THE DATA:
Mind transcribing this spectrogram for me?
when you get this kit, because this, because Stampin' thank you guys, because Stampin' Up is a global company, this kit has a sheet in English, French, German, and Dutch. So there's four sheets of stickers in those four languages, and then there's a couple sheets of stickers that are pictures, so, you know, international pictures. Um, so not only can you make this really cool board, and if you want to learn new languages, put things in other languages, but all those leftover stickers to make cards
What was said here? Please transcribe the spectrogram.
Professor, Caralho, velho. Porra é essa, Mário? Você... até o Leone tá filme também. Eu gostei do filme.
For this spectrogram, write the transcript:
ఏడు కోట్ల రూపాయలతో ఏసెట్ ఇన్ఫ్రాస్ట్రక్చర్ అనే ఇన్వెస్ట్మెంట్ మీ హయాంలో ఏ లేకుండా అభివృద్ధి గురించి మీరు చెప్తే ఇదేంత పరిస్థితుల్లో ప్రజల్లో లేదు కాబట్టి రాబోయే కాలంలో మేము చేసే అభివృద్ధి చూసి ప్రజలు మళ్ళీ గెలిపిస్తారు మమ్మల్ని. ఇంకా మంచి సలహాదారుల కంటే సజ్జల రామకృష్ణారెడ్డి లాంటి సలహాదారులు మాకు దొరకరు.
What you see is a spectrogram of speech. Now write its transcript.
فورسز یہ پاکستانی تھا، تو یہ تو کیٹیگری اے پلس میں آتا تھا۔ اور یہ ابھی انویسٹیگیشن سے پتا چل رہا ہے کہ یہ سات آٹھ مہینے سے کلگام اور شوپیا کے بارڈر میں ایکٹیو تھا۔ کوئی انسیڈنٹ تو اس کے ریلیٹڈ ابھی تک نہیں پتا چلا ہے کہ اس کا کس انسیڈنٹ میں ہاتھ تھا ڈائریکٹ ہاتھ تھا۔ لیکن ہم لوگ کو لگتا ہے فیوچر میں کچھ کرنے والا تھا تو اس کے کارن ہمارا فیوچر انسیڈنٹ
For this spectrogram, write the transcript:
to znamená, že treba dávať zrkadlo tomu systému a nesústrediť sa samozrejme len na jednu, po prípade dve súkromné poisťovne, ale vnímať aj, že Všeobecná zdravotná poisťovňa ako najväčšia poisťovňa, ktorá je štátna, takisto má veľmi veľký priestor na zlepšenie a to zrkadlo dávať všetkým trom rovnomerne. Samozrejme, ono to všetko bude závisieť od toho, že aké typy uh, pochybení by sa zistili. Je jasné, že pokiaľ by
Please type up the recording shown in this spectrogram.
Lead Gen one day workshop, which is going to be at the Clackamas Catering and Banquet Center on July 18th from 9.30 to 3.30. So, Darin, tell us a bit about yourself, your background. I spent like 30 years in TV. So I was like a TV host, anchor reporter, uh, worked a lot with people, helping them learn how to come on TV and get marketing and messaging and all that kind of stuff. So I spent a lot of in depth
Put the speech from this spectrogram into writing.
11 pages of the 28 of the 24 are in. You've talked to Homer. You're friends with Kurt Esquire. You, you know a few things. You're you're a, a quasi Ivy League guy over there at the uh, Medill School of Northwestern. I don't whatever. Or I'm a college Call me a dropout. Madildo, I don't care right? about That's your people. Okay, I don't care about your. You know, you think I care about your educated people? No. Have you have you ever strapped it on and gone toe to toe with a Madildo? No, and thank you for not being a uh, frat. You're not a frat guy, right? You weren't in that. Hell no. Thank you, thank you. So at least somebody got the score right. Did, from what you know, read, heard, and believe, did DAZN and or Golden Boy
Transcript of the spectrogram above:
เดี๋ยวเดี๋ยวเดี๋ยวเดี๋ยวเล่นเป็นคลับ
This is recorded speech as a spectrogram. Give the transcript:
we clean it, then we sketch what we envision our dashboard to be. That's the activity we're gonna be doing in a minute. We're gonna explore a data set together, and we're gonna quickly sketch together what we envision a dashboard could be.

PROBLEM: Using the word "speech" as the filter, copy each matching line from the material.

SOLUTION TO THIS TASK:
What you see is a spectrogram of speech. Now write its transcript.
Put the speech from this spectrogram into writing.
This is recorded speech as a spectrogram. Give the transcript:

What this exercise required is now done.